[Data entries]
'''

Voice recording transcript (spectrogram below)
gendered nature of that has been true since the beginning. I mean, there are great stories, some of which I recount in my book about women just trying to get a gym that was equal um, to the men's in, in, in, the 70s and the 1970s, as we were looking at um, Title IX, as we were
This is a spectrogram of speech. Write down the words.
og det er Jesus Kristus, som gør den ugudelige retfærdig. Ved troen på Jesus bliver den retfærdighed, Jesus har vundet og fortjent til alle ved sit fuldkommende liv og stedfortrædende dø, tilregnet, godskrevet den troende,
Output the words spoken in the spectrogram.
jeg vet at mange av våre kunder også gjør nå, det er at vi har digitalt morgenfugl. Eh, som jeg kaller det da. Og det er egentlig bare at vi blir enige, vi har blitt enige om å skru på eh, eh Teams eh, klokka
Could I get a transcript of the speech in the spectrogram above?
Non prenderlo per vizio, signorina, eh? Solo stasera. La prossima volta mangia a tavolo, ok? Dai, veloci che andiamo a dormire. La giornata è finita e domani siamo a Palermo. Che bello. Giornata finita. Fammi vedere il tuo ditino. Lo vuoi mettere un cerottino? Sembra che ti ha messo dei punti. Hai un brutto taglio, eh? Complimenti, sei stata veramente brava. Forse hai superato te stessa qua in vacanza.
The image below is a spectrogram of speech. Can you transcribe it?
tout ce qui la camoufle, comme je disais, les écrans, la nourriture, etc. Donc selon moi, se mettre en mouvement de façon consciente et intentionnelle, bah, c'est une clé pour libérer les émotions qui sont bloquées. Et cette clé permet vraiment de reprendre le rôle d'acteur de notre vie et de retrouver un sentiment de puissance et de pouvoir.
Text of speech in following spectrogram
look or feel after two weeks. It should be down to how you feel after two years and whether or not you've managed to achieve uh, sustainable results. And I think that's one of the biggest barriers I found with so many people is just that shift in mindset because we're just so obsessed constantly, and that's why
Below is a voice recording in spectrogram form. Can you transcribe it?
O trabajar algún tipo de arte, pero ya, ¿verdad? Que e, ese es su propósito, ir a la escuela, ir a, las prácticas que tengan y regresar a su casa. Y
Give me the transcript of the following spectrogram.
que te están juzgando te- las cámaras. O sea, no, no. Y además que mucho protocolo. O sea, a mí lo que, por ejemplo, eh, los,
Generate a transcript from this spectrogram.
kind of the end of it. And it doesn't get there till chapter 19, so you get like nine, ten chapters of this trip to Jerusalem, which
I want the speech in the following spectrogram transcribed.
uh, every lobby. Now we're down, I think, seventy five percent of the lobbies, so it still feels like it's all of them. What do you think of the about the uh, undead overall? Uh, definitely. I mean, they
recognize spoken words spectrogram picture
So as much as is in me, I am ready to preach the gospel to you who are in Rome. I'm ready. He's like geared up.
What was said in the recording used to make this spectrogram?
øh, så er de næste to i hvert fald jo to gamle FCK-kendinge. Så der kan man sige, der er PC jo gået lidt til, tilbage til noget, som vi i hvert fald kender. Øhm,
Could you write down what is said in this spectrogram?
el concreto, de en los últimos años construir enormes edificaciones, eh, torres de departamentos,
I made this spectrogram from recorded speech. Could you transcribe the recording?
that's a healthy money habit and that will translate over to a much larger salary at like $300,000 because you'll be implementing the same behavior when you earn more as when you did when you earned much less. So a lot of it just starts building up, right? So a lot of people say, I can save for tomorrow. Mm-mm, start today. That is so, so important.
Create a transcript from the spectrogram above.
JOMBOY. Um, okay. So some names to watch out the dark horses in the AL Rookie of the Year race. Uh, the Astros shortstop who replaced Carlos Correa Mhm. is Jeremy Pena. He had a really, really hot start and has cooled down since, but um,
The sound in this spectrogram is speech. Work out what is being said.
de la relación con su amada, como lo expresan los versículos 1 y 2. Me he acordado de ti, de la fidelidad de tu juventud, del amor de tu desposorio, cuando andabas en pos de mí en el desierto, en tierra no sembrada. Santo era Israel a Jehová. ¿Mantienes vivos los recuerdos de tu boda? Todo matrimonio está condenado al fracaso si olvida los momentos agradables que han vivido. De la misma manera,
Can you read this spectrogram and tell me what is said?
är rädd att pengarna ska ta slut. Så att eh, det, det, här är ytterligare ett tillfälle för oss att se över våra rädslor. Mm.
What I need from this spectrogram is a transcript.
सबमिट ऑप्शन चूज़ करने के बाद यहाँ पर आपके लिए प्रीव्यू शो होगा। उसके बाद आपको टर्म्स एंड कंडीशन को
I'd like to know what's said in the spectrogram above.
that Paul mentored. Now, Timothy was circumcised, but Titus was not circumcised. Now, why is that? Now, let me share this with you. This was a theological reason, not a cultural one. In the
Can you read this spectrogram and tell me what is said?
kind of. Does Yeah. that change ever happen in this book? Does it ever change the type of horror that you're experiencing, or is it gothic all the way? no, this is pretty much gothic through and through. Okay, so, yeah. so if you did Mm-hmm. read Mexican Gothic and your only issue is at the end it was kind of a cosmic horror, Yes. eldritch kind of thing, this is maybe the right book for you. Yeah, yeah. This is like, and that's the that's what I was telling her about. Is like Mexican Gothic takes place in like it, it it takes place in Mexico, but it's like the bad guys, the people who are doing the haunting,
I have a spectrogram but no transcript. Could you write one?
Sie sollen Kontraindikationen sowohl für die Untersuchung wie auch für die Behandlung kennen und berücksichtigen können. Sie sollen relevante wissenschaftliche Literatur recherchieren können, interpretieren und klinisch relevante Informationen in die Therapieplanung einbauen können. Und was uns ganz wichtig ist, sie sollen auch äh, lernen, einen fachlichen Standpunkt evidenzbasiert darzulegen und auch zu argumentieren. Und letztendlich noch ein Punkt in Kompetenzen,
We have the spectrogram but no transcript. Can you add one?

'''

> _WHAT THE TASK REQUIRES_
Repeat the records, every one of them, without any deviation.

> _YOUR SOLUTION_
Voice recording transcript (spectrogram below)
gendered nature of that has been true since the beginning. I mean, there are great stories, some of which I recount in my book about women just trying to get a gym that was equal um, to the men's in, in, in, the 70s and the 1970s, as we were looking at um, Title IX, as we were
This is a spectrogram of speech. Write down the words.
og det er Jesus Kristus, som gør den ugudelige retfærdig. Ved troen på Jesus bliver den retfærdighed, Jesus har vundet og fortjent til alle ved sit fuldkommende liv og stedfortrædende dø, tilregnet, godskrevet den troende,
Output the words spoken in the spectrogram.
jeg vet at mange av våre kunder også gjør nå, det er at vi har digitalt morgenfugl. Eh, som jeg kaller det da. Og det er egentlig bare at vi blir enige, vi har blitt enige om å skru på eh, eh Teams eh, klokka
Could I get a transcript of the speech in the spectrogram above?
Non prenderlo per vizio, signorina, eh? Solo stasera. La prossima volta mangia a tavolo, ok? Dai, veloci che andiamo a dormire. La giornata è finita e domani siamo a Palermo. Che bello. Giornata finita. Fammi vedere il tuo ditino. Lo vuoi mettere un cerottino? Sembra che ti ha messo dei punti. Hai un brutto taglio, eh? Complimenti, sei stata veramente brava. Forse hai superato te stessa qua in vacanza.
The image below is a spectrogram of speech. Can you transcribe it?
tout ce qui la camoufle, comme je disais, les écrans, la nourriture, etc. Donc selon moi, se mettre en mouvement de façon consciente et intentionnelle, bah, c'est une clé pour libérer les émotions qui sont bloquées. Et cette clé permet vraiment de reprendre le rôle d'acteur de notre vie et de retrouver un sentiment de puissance et de pouvoir.
Text of speech in following spectrogram
look or feel after two weeks. It should be down to how you feel after two years and whether or not you've managed to achieve uh, sustainable results. And I think that's one of the biggest barriers I found with so many people is just that shift in mindset because we're just so obsessed constantly, and that's why
Below is a voice recording in spectrogram form. Can you transcribe it?
O trabajar algún tipo de arte, pero ya, ¿verdad? Que e, ese es su propósito, ir a la escuela, ir a, las prácticas que tengan y regresar a su casa. Y
Give me the transcript of the following spectrogram.
que te están juzgando te- las cámaras. O sea, no, no. Y además que mucho protocolo. O sea, a mí lo que, por ejemplo, eh, los,
Generate a transcript from this spectrogram.
kind of the end of it. And it doesn't get there till chapter 19, so you get like nine, ten chapters of this trip to Jerusalem, which
I want the speech in the following spectrogram transcribed.
uh, every lobby. Now we're down, I think, seventy five percent of the lobbies, so it still feels like it's all of them. What do you think of the about the uh, undead overall? Uh, definitely. I mean, they
recognize spoken words spectrogram picture
So as much as is in me, I am ready to preach the gospel to you who are in Rome. I'm ready. He's like geared up.
What was said in the recording used to make this spectrogram?
øh, så er de næste to i hvert fald jo to gamle FCK-kendinge. Så der kan man sige, der er PC jo gået lidt til, tilbage til noget, som vi i hvert fald kender. Øhm,
Could you write down what is said in this spectrogram?
el concreto, de en los últimos años construir enormes edificaciones, eh, torres de departamentos,
I made this spectrogram from recorded speech. Could you transcribe the recording?
that's a healthy money habit and that will translate over to a much larger salary at like $300,000 because you'll be implementing the same behavior when you earn more as when you did when you earned much less. So a lot of it just starts building up, right? So a lot of people say, I can save for tomorrow. Mm-mm, start today. That is so, so important.
Create a transcript from the spectrogram above.
JOMBOY. Um, okay. So some names to watch out the dark horses in the AL Rookie of the Year race. Uh, the Astros shortstop who replaced Carlos Correa Mhm. is Jeremy Pena. He had a really, really hot start and has cooled down since, but um,
The sound in this spectrogram is speech. Work out what is being said.
de la relación con su amada, como lo expresan los versículos 1 y 2. Me he acordado de ti, de la fidelidad de tu juventud, del amor de tu desposorio, cuando andabas en pos de mí en el desierto, en tierra no sembrada. Santo era Israel a Jehová. ¿Mantienes vivos los recuerdos de tu boda? Todo matrimonio está condenado al fracaso si olvida los momentos agradables que han vivido. De la misma manera,
Can you read this spectrogram and tell me what is said?
är rädd att pengarna ska ta slut. Så att eh, det, det, här är ytterligare ett tillfälle för oss att se över våra rädslor. Mm.
What I need from this spectrogram is a transcript.
सबमिट ऑप्शन चूज़ करने के बाद यहाँ पर आपके लिए प्रीव्यू शो होगा। उसके बाद आपको टर्म्स एंड कंडीशन को
I'd like to know what's said in the spectrogram above.
that Paul mentored. Now, Timothy was circumcised, but Titus was not circumcised. Now, why is that? Now, let me share this with you. This was a theological reason, not a cultural one. In the
Can you read this spectrogram and tell me what is said?
kind of. Does Yeah. that change ever happen in this book? Does it ever change the type of horror that you're experiencing, or is it gothic all the way? no, this is pretty much gothic through and through. Okay, so, yeah. so if you did Mm-hmm. read Mexican Gothic and your only issue is at the end it was kind of a cosmic horror, Yes. eldritch kind of thing, this is maybe the right book for you. Yeah, yeah. This is like, and that's the that's what I was telling her about. Is like Mexican Gothic takes place in like it, it it takes place in Mexico, but it's like the bad guys, the people who are doing the haunting,
I have a spectrogram but no transcript. Could you write one?
Sie sollen Kontraindikationen sowohl für die Untersuchung wie auch für die Behandlung kennen und berücksichtigen können. Sie sollen relevante wissenschaftliche Literatur recherchieren können, interpretieren und klinisch relevante Informationen in die Therapieplanung einbauen können. Und was uns ganz wichtig ist, sie sollen auch äh, lernen, einen fachlichen Standpunkt evidenzbasiert darzulegen und auch zu argumentieren. Und letztendlich noch ein Punkt in Kompetenzen,
We have the spectrogram but no transcript. Can you add one?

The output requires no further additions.